Nope. I am out of the pipe. Yea, I blew my ACL a couple of times but that is just part of the game. I could go back and send it in the pipe, no problem. I had a lot of fun skiing pipe and park for 10 years, but I am over it. I haven’t skied pipe or park yet this year.I have been out in the backcountry of Jackson all season long, hiking, skinning, and riding snowmobiles to the spots where I want to ski… and I am having more fun and am more motivated to shred than ever before.
I am psyched for the opportunity that the pipe and park guys have to compete in the Olympics, but I am not interested. I have found the type of skiing I want to do everyday, and it isn’t in halfpipe.
5. You are the mastermind behind the FullCircle Project, a web series dedicated to showcasing a moral obligation of skiers to help others to improve the world. What inspired you take on this endeavor?
I dont know if ‘moral obligation’ is the right word, I am more interested in the showing the ski community and others how great of an experience it can be to give, to help out. As pro skiers, we get to travel across the globe, but rarely do we really get to deeply connect with the places we visit. Through our community service project we not only give back to the places we have the privilege to visit, but we also get to connect with the people of that place on a much deeper level.
6. How do you pick your locations for the FullCircle Project? Is it based more on what part of the world you want to ski or where you think the project can provide the most good?
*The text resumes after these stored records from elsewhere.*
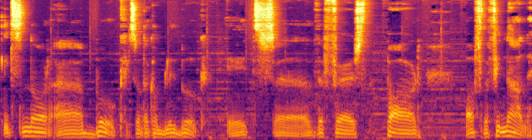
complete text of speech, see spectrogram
it's not a book, it's not a complete book. It's uh, the first part of the finale.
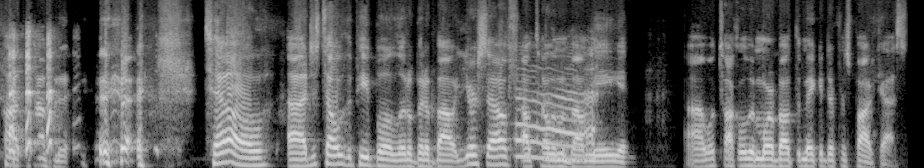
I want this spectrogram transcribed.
confident. tell, uh, just tell the people a little bit about yourself. I'll tell them about uh. me, and uh, we'll talk a little bit more about the Make a Difference podcast.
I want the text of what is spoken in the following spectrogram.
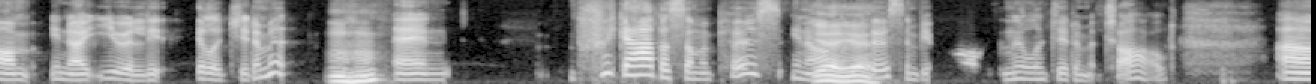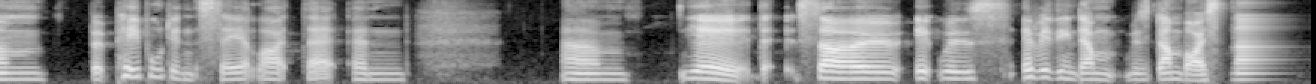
um, you know, you're illegitimate, Mm-hmm. and regardless, I'm a person, you know, Yeah, I'm a yeah. person before I was an illegitimate child. Um, but people didn't see it like that, and um, yeah, th- so it was everything done was done by snail mail,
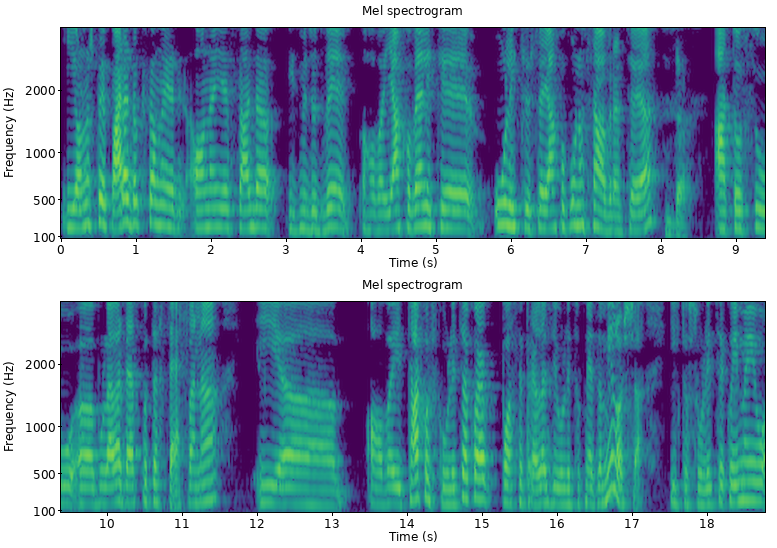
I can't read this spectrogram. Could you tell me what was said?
i ono što je paradoksalno jer ona je sada između dve ovaj, jako velike ulice sa jako puno saobraćaja. Da. A to su uh, Bulevar Despota Stefana i uh, ovaj, Takovska ulica koja posle prelazi u ulicu Kneza Miloša. I to su ulice koje imaju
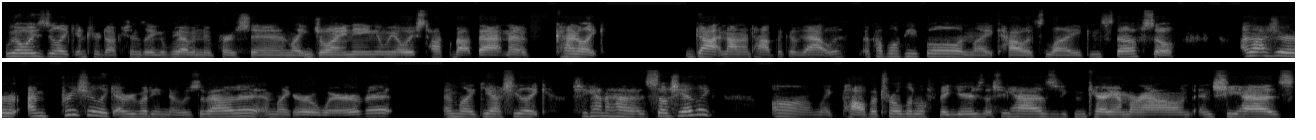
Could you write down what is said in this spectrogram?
we always do like introductions, like if we have a new person like joining, and we always talk about that. And I've kind of like gotten on the topic of that with a couple of people and like how it's like and stuff. So I'm not sure. I'm pretty sure like everybody knows about it and like are aware of it. And like yeah, she like she kind of has so she has like um like Paw Patrol little figures that she has. You can carry them around, and she has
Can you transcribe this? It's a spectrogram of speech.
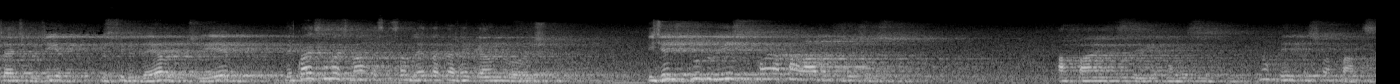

There is no exact science behind what project we choose. In 2010, we traveled to Chile to help out in the wake of a huge tsunami. I have a friend down in Chile, who’s house was swept into the ocean, he wanted to help in the effort and he helped us get connect to a community service organization. There was skiing only a couple hours away for the epicenter of the quake, so we were able to ski quite close to where we did the volunteer work. In 2011, we traveled to Peru to work on a sustainable agriculture project. However, we skied a couple thousand miles south along the Andes, in Argentina. Right now the unifying thread is the Andes mountain range. Our 2012 project will be in Ecuador, in the Andes.
7. What’s the hardest part about traveling to less developed countries to ski?
Traveling in Peru, Argentina, and Chile (the places we have been so far) has really been quite easy. There are great bus systems in all three of those countries. The hardest part is the quantity of gear we have to travel with. We basically bring all our ski gear, all the camera equipment, and gear for the volunteer project with us. No matter how hard I try to travel light… I always seem to have a ton with me.
8. What are the long term goals of the FullCircle Project?
We are in the process of becoming a 501(c)(3) non-profit organization. This will help us in our eligibility for grants and also encourage more donation support (note: all the money donated to The FullCircle Project goes toward the volunteer project, not the skiing portion of the trip). We hope that with official non-profit status, we will be able to fund and work on larger projects.
We are going to continue with one project each summer. This year we are heading to Ecuador to plant a farm in an area that was damaged by a volcano eruption. The ash from the volcano forced evacuations and ruined most of the farms, which are quite important in this poor farming community. The farm is about one hectare (100m by 100m) and we will fund and help plant crops for the people of the community, for the livestock, and some food to sell at market. We may be able to ski the Volcano that erupted in Ecuador, and we are going to head south along the Andes to ski after the completion of the farm planting project.
9. What was your favorite moment in you professional career so far?
Yesterday, heading home into the sunset on my sled after an amazing day of skiing.
10. What athletes or people have most influenced your skiing?
It is really just the people I am around. I try to be the best skier and person I can be because of my friends and family.